MA: And what greater responsibility could you have then a family?
TD: Right. So I think that if you’re playing that the series is about responsibility, that allows you to have him get married, ultimately allows you to have him have a baby, because the more responsibilities you pile on the character, his life and the series become more interesting.
It’s a moot point to argue whether youth was more important to the character than power and responsibility. It’s all intertwined, as the young hero has to determine the right course of action, second-guessing himself before, after and during the process. The problem with saying that Spider-Man is about responsibility is that every superhero deals with that theme. It’s not something that distinguishes Peter Parker from Superman, Iron Man or the Hulk. But his relative youth was initially a big deal. It’s why Stan Lee promised on the first page of Amazing Fantasy #15 that Peter Parker were different.

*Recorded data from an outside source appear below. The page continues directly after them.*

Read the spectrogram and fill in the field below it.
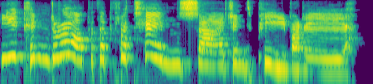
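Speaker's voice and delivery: very high, nasal, screeching dragon voice. Sir Rabran, illustrating the dragon with his elbows, speaks its line in a nasal screech. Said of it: "began to speak in what can only be described as a nasal screech".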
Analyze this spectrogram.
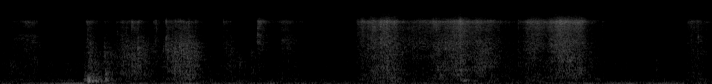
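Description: Plastic shopping bags rustling and crinkling in bursts as bottles and packs are moved around in them, the longest stretch starting about halfway through.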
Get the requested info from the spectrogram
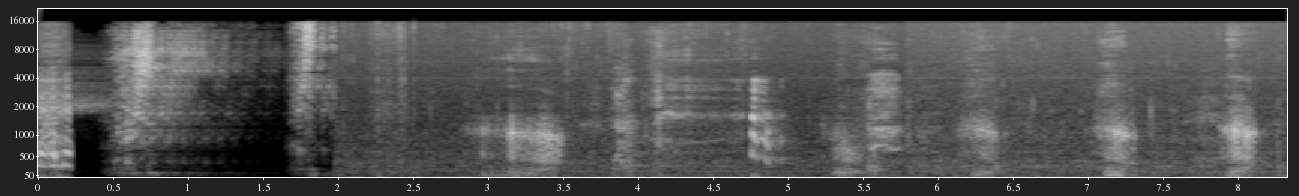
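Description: Crispy fried chicken crunching as it is bitten and chewed close to the microphone, a sharp bite about two seconds in followed by irregular crunches, mixed with stifled laughter.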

Power and responsibility isn’t much of a conflict if the hero always knows exactly what he should do. Part of the fun of the Spider-Man books is that he hasn’t quite figured that all out yet.
The “Manifesto” was NEVER hard and fast rules. (It even says that at the beginning!) They were just a bunch of notes and ideas that Tom Brevoort wrote up when he was trying to wrap his head around Spider-Man then & now– examining the sum and total of Spidey before he jumped on as Senior Group Editor. And even THEN he knew that Steve Wacker was sitting in the big chair as editor. He really just wrote those up as a way to start up a conversation at the first BND Spider-Summit.
There’s a LOT of things in the Spider-Man Manifesto that a LOT of creators at that summit skewed away from. In that Manifesto, Tom wrote down the idea (which is now infamous on the internet) that Spider-Man wasn’t about “Power and Responsibility”, but was instead mainly about “youth.”
Yet in almost EVERYONE’S first arc of BND, EACH CREATOR hit the Power and Responsibility beat HARD.
Prior to the marriage—which came a few years after Marvel stopped publishing stories of Peter Parker as a student—he was noticeably younger than the likes of Batman, Superman and Captain America. When he got married, a few younger heroes had popped up and one could argue that his status as one of the first silver age Marvel superheroes meant that he could no longer be the young superhero. Meanwhile, it was unique for Spider-Man to be the married lead superhero, especially with Barry Allen disappearing in the Crisis of Infinite Earths. This didn’t quite work as a new way to distinguish the character. None of the new younger heroes (Nova, teen Tony Stark, Darkhawk, etc.) reached the heights or popularity of Spider-Man. And his marriage was no longer special when both Wally West and Clark Kent tied the knot.
When Peter Parker got married, it caused the character to be cut off from many of the social situations and settings that put him at conflict with his family, friends, and especially the girl he was dating. Suddenly, something as simple as the tension he had with Felicia Hardy was completely defused; if Peter ever gave in to temptation or even considered it, he would be, in the eyes of the fans, the lousiest guy in the world. It became harder to place Peter in situations where he could hang out with other single characters, without him seeming like the oldest person in the room, even if he wasn’t. And whatever nerdish sex appeal he possessed, we had to tread very carefully. He became the perpetual “designated driver.” Sure, Peter could hang around with other married folk I bet that would be exciting!
So there were reasons for Quesada and company to restore the things that had made the character unique. Unlike Batman, Superman (pre-Flashpoint), Captain American and Wolverine, Peter Parker could be convincingly portrayed as south of 30. This corresponds with a national trend of people taking longer to figure out what they’re going to do for the rest of their lives. Even if youth is seen as more important than power and responsibility, the latter can remain a major theme in the series.